Orix Buffaloes manager Norifumi Nishimura announced after Thursday’s 6-4 loss to the Seibu Lions that he is stepping down.

The loss left the Buffaloes 12 games out of first place in this year’s 120 game season with a 16-33-4 record.

I haven’t seen a transcript of his resignation announcement yet but it might have gone something like this:

“If only I had ordered more sacrifices, perhaps we wouldn’t be in this predicament. We did our best last year, but leading the league with 101 sacrifice bunts was not enough to escape finishing last,” Nishimura said.

“We tried to redouble our efforts this year. We even bunted as often as we could while trailing in the late innings on the road, but the wins still didn’t come.”

“We lead both leagues now with 47 and that’s quite an achievement for a team in a DH league with no interleague games this year, but for this team to win a championship, I think we need to find a way to bunt in every conceivable situation. That we failed to do this is my responsibility.”

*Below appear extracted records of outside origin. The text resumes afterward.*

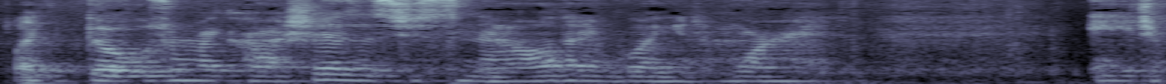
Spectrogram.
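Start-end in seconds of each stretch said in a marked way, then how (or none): none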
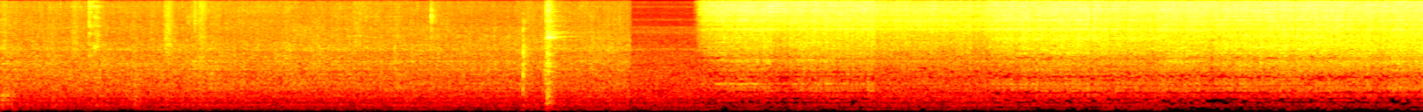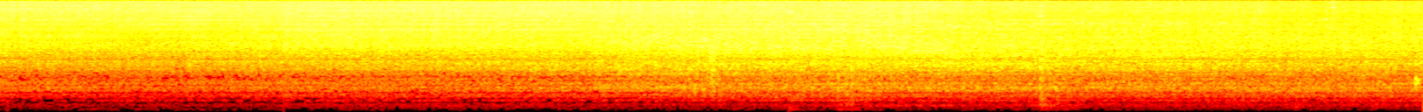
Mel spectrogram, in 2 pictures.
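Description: Thinly sliced marbled beef frying in sukiyaki sauce in a nonstick pan: a loud, steady sizzle that starts about seven seconds in, with the slices turned by wooden chopsticks. Before it, a quieter hiss of cabbage and carrots cooking in a stainless pan with a splash of water, with a few light clicks.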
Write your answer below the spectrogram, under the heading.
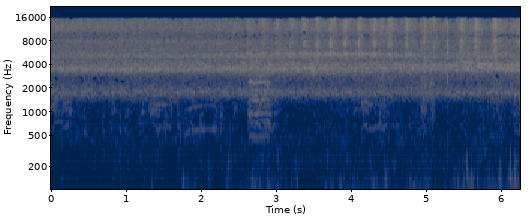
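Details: A continuous high metallic cicada drone runs throughout while short whistled bird-like notes and soft low rustling break in at intervals.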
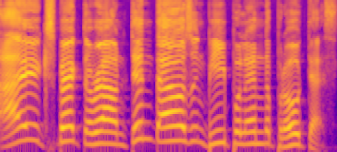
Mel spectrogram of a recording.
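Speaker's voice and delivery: put-on Swedish accent. Reading out a nightclub owner's quote, imitating Andreas Varnavers in a Swedish accent. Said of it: "Is that even close to a Swedish accent?".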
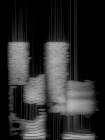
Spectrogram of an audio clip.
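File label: "索取", Mandarin Chinese; chinese-flashcards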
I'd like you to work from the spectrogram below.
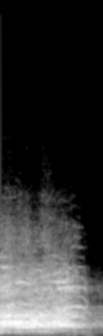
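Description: A crowd at a Bangladeshi Islamic waz sermon roars a loud, sustained takbir response in unison, a dense shout of many voices that holds for about a second before fading away.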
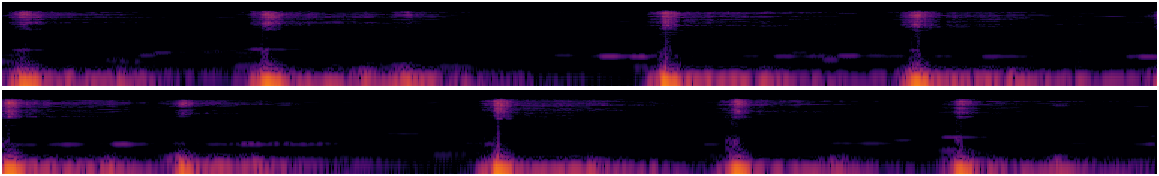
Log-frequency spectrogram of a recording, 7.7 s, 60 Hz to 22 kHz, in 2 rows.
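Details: Person's own heartbeat, about 73 a minute, low dull beats unevenly spaced: early beats, longer pause, then harder beat; irregular rhythm with premature atrial and ventricular contractions (PVC/PAC), felt as a falling rush.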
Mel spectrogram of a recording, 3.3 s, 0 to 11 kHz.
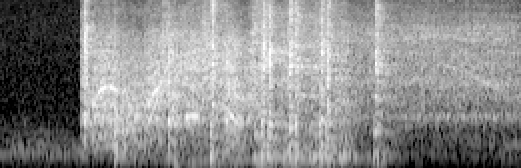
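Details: Driftstang 5.0 V8 after the distributor was turned: brief crank, catches at once and settles into a smooth, even idle. Oil pressure reads over 40; starts and runs properly.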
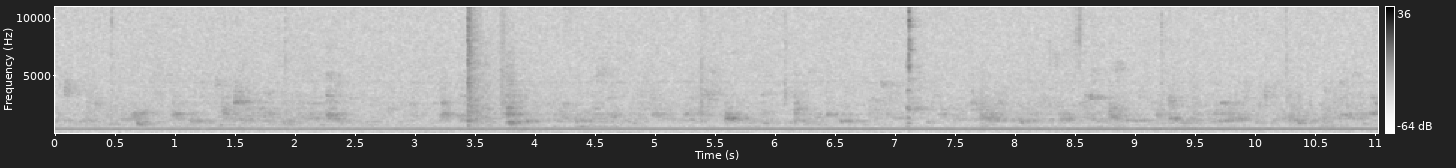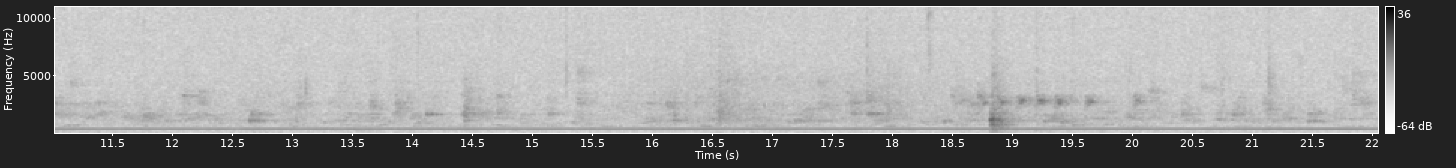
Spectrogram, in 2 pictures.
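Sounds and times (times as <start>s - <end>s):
saucepan simmering with soft pops: 0.0s - 22.0s
steady hum: 0.0s - 22.0s.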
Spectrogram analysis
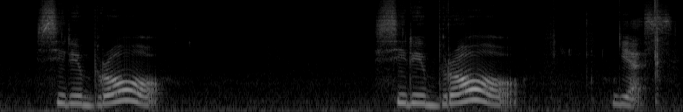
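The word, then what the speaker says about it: серебро: falls in this world CD bro CD bro CD bro yes the stress falls on oh please have a look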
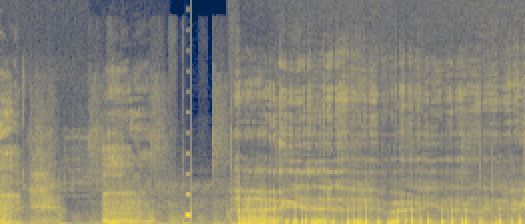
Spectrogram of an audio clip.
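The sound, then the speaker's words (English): A voice imitates snoring with a guttural, rasping drawn-out breath, then a rapid fluttering rattle that pulses steadily for a couple of seconds, fairly loud, with no other talk. “You need more snoring?”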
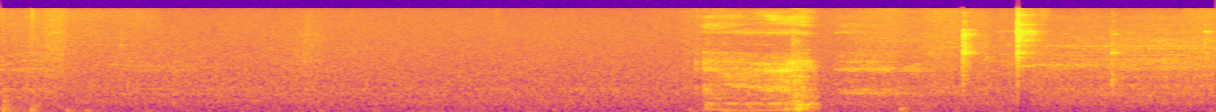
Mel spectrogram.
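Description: Handling of a steel pipe wrench and iron pipe fittings on a gas line. It is quiet at first, then a brief burst of noise about three and a half seconds in, followed by two sharp metal clinks about a third of a second apart.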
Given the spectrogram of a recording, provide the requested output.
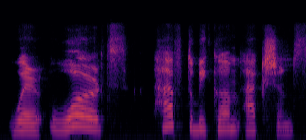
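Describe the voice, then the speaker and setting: A woman speaks at a very slow pace in a bright, sharp tone, her fairly high pitch showing ordinary variation. The sound is dry and close with no echo, over a quiet background. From Bolivia. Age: 40s. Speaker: UN information officer. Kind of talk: casual chat.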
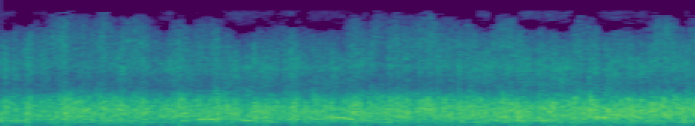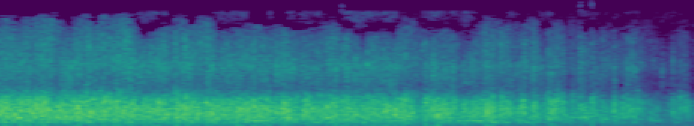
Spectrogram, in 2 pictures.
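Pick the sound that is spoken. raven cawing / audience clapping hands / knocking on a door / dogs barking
audience clapping hands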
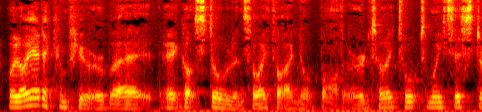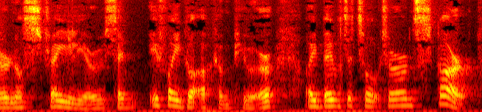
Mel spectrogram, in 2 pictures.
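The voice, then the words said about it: Put-on Bristol accent. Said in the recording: “very Bristol she was, and do pardon my Bristol accent.”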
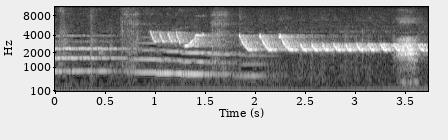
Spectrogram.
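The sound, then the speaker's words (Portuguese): A wind-up mechanical bird sings in bright, high-pitched trills of rapid repeated chirps, steady, over a constant low electrical hum with no voices. “Oh, é um pássaro de corda!”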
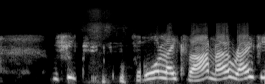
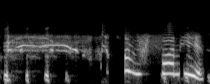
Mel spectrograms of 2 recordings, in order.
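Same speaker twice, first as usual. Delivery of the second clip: higher, laughter in the voice; laughing; 10 semitones higher than usual. Real, not acted. Friend recalling the police arriving, laughing. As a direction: still giggling as she says it.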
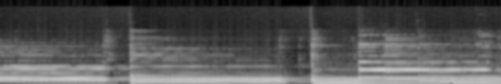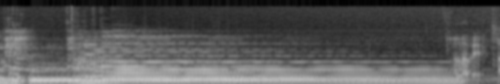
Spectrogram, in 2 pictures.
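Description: Clean electric guitar playing a slow run of held chords through an analog chorus pedal turned up for a more pronounced warble. The chords change every one to three seconds and the last one is cut off just before the end.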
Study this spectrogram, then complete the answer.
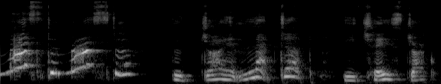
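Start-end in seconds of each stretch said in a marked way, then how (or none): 0.1-1.3 very high, loud harp shriek; magic harp crying for its master. Acted. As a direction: cry out in shrill alarm. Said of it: "but it shrieked".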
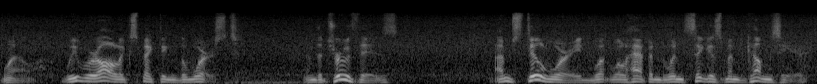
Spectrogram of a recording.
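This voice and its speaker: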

“To win in Japan, you need to pressure your opponent with sacrifice hits. But somehow there are just never enough outs for us in a game to sacrifice as much as we should.”